To the minister of education:
Recently the education ministry announced that it would require high school students to memorize 1,800 words instead of the 1,300 they currently have to remember. As an English teacher here in Japan, I couldn’t help but read this in disgust. This so-called change is just more of the same. It is well known that students in Japan do not need to cram a bunch more words into their heads that they forget soon after a test, but to actually practice speaking and listening in the classroom.
You may argue, “But the ministry of education hires thousands of native English speakers to teach English communication to the kids.” This may be true, but because of the all-important entrance exams, which stress grammar and reading, even if there were time for communicative practice, the students and parents want teachers to focus on what is going to be on the next exam because it will determine the child’s future school and most likely the child’s future career.
The weight given to the entrance exams — and the system of clearly dividing schools into separate academic levels and allowing little room for a student to change his/her school/eventual career path — have created an out-of-touch bureaucracy and a cultural attitude of hopelessness.
I often hear other teachers say, “Those people in the ministry have no idea what it’s like in the public sector or how to solve problems in state schools because they all went to the best private schools in Japan.” This fundamental problem means that the ministry of education lacks understanding of what the public wants students to be taught, as well as how to teach students effectively.
Why don’t the Japanese people complain or write to you more often? Besides being brought up not to express their opinions and to endure — or gaman — their situation even if they are suffering, Japanese people learn to be hopeless through the school system. I remember teaching a class after Barack Obama got elected, explaining how this fulfilled the American idea that anyone can become President of the United States. Soon after explaining this, the Japanese English teacher looked at the students and said, “Isn’t that great? Too bad that is impossible in Japan.” And unfortunately, all of the students understood what she meant. There is no point in dreaming of becoming a prime minister or education minister in Japan because those jobs are reserved for the kids whose parents can afford to send them to schools that specialize in producing future bureaucrats.
This learned hopelessness continues on into adulthood, where adults do not think they can do anything to change the system. When speaking to Japanese teachers about the problems with the education system, they are usually quite vocal and have well thought out arguments. However, after discussing, if you ask, “Why don’t you do something about it?” they lower their heads in defeat and say, “Muzukashii ne (it’s difficult).” Japanese people think it’s not their place to tell the ministry how to change the education system, but this couldn’t be further from the truth. The teachers and parents are the ones who know the most about the school system and they need to be the ones who decide what needs to be changed.
I often hear Japanese people say with shame, “I studied English for 6 years, but can’t speak.” This shame is completely misplaced. The ministry of education should publicly apologize for wasting students’ time and energy on teaching methods that have proven time and again to fail to produce proficient English speakers.
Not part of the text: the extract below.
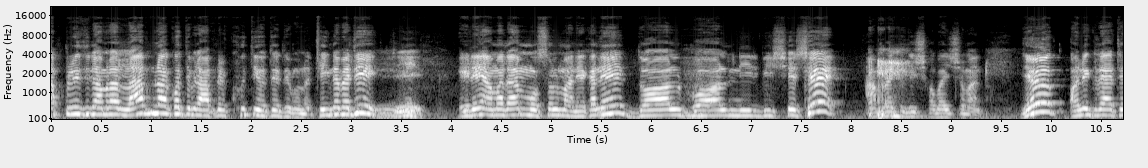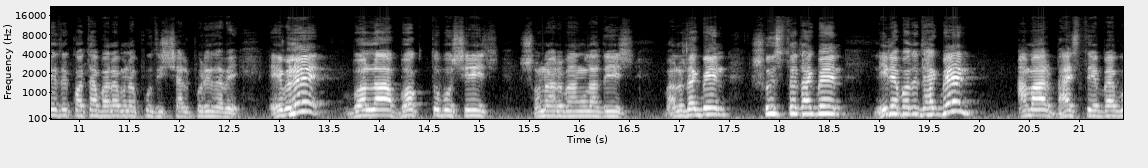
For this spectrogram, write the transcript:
আপনি যদি আমরা লাভ না করতে পারি আপনার ক্ষতি হতে দেবো না। ঠিক না বেটি এটাই আমরা মুসলমান। এখানে দল বল নির্বিশেষে আমরা কিন্তু সবাই সমান। যাই হোক অনেক রাত হয়তো কথা বাড়াবো না পঁচিশ সাল পরে যাবে। এই বলে বলা বক্তব্য শেষ। সোনার বাংলাদেশ। ভালো থাকবেন সুস্থ থাকবেন। নিরাপদে থাকবেন। আমার ভাইস্তে বাবু,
Submissions to Hotline to Nagatacho should address issues that affect your life in Japan or be in response to government policies. Please imagine you are actually writing to a government official — be it a local school board head or the prime minister himself — to bring attention to an important matter. Send submissions of between 500 and 700 words to email@example.com